» Problem requirements:
Everything from the line containing "Use the spectrogram as" through the last line of the listing below should be returned exactly, except for pictures.

» Provided data:
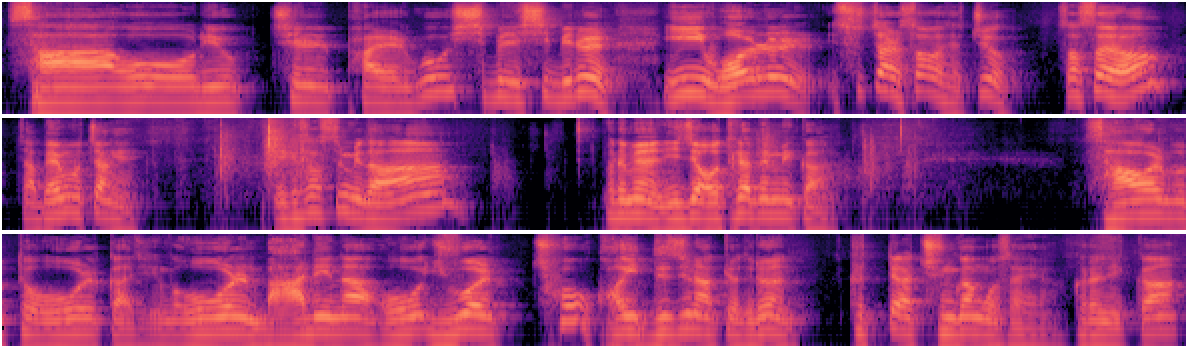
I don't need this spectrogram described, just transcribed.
4, 5, 6, 7, 8, 9, 11, 12를 이 월을 숫자를 써보세요. 쭉 썼어요. 자, 메모장에 이렇게 썼습니다. 그러면 이제 어떻게 됩니까? 4월부터 5월까지, 5월 말이나 5, 6월 초 거의 늦은 학교들은 그때가 중간고사예요. 그러니까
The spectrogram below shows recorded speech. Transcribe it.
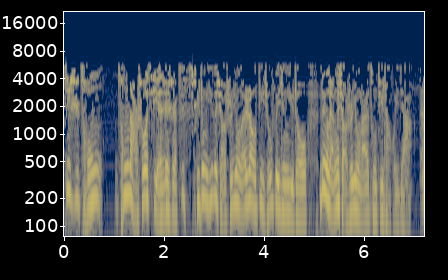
这是从从哪儿说起啊？这是 其中一个小时用来绕地球飞行一周，另两个小时用来从机场回家。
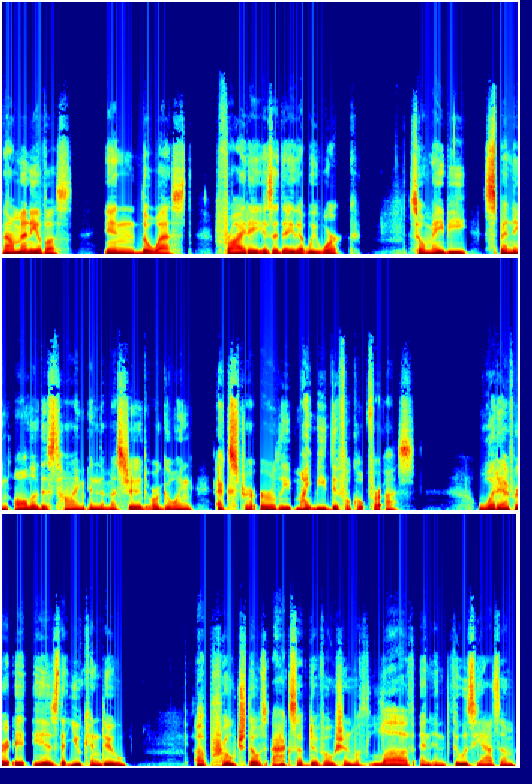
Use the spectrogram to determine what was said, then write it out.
now many of us in the west friday is a day that we work so maybe spending all of this time in the masjid or going extra early might be difficult for us. Whatever it is that you can do, approach those acts of devotion with love and enthusiasm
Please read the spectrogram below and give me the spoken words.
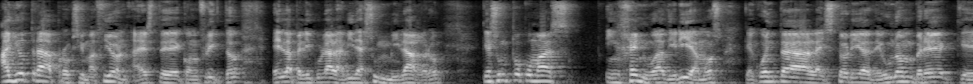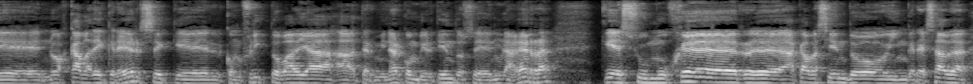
Hay otra aproximación a este conflicto en la película La vida es un milagro, que es un poco más ingenua, diríamos, que cuenta la historia de un hombre que no acaba de creerse que el conflicto vaya a terminar convirtiéndose en una guerra que su mujer eh, acaba siendo ingresada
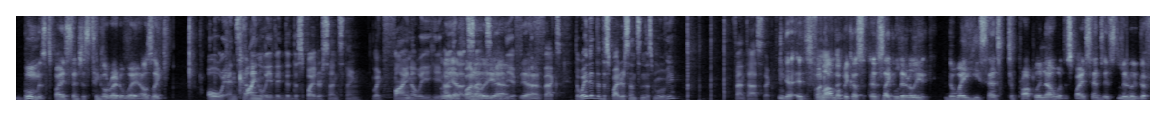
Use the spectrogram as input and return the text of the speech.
boom, his spider sense just tingled right away. I was like. Oh, and finally they did the spider sense thing. Like finally he Oh, has yeah, that finally, sense yeah, and the eff- yeah. effects. The way they did the spider sense in this movie, fantastic. Yeah, it's phenomenal it. because it's like literally the way he sensed it properly now with the spy sense. It's literally the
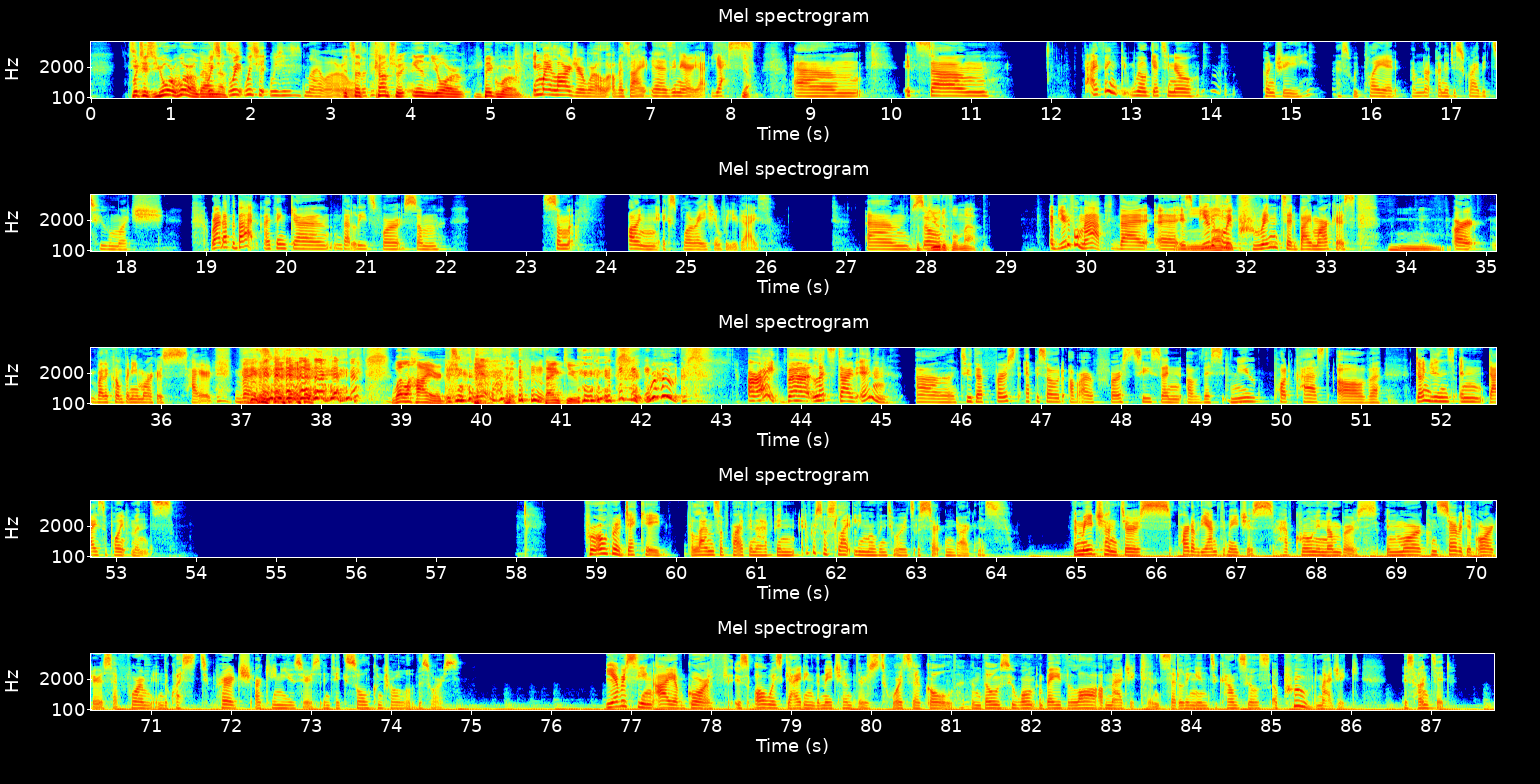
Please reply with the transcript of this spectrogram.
Which is your world, which, Agnes. which, which, which is my world. it's a country in your big world. in my larger world of Azi- uh, yes. Um, it's um, I think we'll get to know country as we play it. I'm not going to describe it too much right off the bat. I think uh, that leads for some some fun exploration for you guys. Um, It's so a beautiful map. a beautiful map that uh, is beautifully printed by Marcus, or by the company Marcus hired. But Well hired. Thank you. All right, but let's dive in uh, to the first episode of our first season of this new podcast of Dungeons and Dice Appointments. For over a decade, the lands of Parthena have been ever so slightly moving towards a certain darkness. The mage hunters, part of the anti-mages, have grown in numbers, and more conservative orders have formed in the quest to purge arcane users and take sole control of the source. The ever seeing eye of Gorth is always guiding the mage hunters towards their goal, and those who won't obey the law of magic and settling into council's approved magic is hunted,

» Completed exercise:
Use the spectrogram as input and return the text of the speech.
boom, his spider sense just tingled right away. I was like. Oh, and finally they did the spider sense thing. Like finally he Oh, has yeah, that finally, sense yeah, and the eff- yeah. effects. The way they did the spider sense in this movie, fantastic. Yeah, it's phenomenal it. because it's like literally the way he sensed it properly now with the spy sense. It's literally the
Please reply with the transcript of this spectrogram.
Which is your world, which, Agnes. which, which, which is my world. it's a country in your big world. in my larger world of Azi- uh, yes. Um, it's um, I think we'll get to know country as we play it. I'm not going to describe it too much right off the bat. I think uh, that leads for some some fun exploration for you guys. Um, It's so a beautiful map. a beautiful map that uh, is beautifully printed by Marcus, or by the company Marcus hired. But Well hired. Thank you. All right, but let's dive in uh, to the first episode of our first season of this new podcast of Dungeons and Dice Appointments. For over a decade, the lands of Parthena have been ever so slightly moving towards a certain darkness. The mage hunters, part of the anti-mages, have grown in numbers, and more conservative orders have formed in the quest to purge arcane users and take sole control of the source. The ever seeing eye of Gorth is always guiding the mage hunters towards their goal, and those who won't obey the law of magic and settling into council's approved magic is hunted,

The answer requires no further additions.